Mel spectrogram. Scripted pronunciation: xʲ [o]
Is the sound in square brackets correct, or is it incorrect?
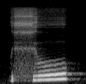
correct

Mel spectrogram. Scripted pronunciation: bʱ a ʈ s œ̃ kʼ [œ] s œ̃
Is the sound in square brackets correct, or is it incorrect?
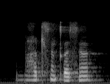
correct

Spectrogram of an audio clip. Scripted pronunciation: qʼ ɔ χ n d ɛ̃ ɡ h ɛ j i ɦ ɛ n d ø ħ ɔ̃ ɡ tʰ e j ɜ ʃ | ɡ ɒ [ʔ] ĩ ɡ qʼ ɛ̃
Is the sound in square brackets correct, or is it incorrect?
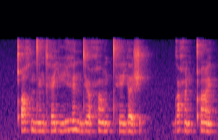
incorrect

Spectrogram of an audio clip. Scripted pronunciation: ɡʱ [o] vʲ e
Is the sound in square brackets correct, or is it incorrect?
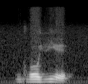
correct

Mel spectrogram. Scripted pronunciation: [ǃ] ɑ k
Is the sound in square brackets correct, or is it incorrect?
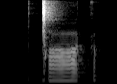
incorrect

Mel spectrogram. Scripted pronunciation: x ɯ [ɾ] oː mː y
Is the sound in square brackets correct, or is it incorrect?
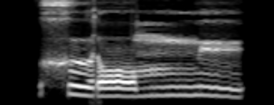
correct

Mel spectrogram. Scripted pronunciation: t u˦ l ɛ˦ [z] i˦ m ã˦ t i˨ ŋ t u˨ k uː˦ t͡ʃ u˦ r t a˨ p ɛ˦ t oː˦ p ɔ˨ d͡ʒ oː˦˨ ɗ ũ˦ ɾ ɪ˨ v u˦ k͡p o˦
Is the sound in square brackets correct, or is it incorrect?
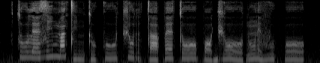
correct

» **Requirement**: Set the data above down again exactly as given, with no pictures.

» **Response area**:
Mel spectrogram. Scripted pronunciation: xʲ [o]
Is the sound in square brackets correct, or is it incorrect?
correct

Mel spectrogram. Scripted pronunciation: bʱ a ʈ s œ̃ kʼ [œ] s œ̃
Is the sound in square brackets correct, or is it incorrect?
correct

Spectrogram of an audio clip. Scripted pronunciation: qʼ ɔ χ n d ɛ̃ ɡ h ɛ j i ɦ ɛ n d ø ħ ɔ̃ ɡ tʰ e j ɜ ʃ | ɡ ɒ [ʔ] ĩ ɡ qʼ ɛ̃
Is the sound in square brackets correct, or is it incorrect?
incorrect

Spectrogram of an audio clip. Scripted pronunciation: ɡʱ [o] vʲ e
Is the sound in square brackets correct, or is it incorrect?
correct

Mel spectrogram. Scripted pronunciation: [ǃ] ɑ k
Is the sound in square brackets correct, or is it incorrect?
incorrect

Mel spectrogram. Scripted pronunciation: x ɯ [ɾ] oː mː y
Is the sound in square brackets correct, or is it incorrect?
correct

Mel spectrogram. Scripted pronunciation: t u˦ l ɛ˦ [z] i˦ m ã˦ t i˨ ŋ t u˨ k uː˦ t͡ʃ u˦ r t a˨ p ɛ˦ t oː˦ p ɔ˨ d͡ʒ oː˦˨ ɗ ũ˦ ɾ ɪ˨ v u˦ k͡p o˦
Is the sound in square brackets correct, or is it incorrect?
correct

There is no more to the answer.